▶ Goal of the exercise
Everything below from the line with "Can you read the words off this spectrogram?" through the line with "Give me the" should be copied exactly, and nothing else; leave out the pictures.

▶ Listed entries
● ● ● ● ● ● ●

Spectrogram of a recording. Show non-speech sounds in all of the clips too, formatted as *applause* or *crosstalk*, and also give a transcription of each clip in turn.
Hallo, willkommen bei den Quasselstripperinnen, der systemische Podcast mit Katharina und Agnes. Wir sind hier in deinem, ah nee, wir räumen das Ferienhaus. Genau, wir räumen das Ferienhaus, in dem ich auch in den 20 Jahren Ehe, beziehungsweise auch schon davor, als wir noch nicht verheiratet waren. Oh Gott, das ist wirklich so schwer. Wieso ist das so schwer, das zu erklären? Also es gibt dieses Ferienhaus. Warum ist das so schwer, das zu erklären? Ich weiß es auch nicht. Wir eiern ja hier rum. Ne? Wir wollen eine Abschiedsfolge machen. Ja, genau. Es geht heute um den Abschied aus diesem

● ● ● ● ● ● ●

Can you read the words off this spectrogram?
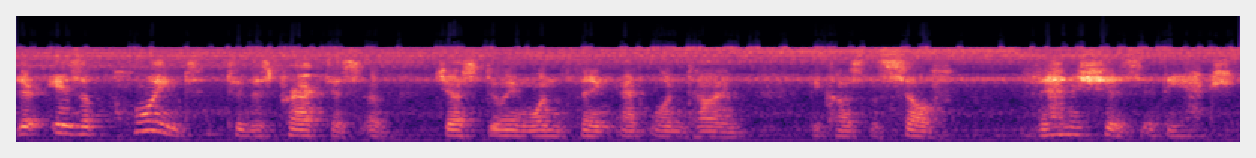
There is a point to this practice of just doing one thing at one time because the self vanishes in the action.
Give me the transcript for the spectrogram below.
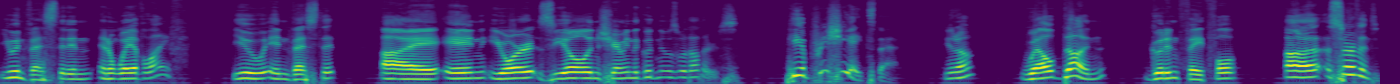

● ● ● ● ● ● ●

▶ Answer section
Can you read the words off this spectrogram?
There is a point to this practice of just doing one thing at one time because the self vanishes in the action.
Give me the transcript for the spectrogram below.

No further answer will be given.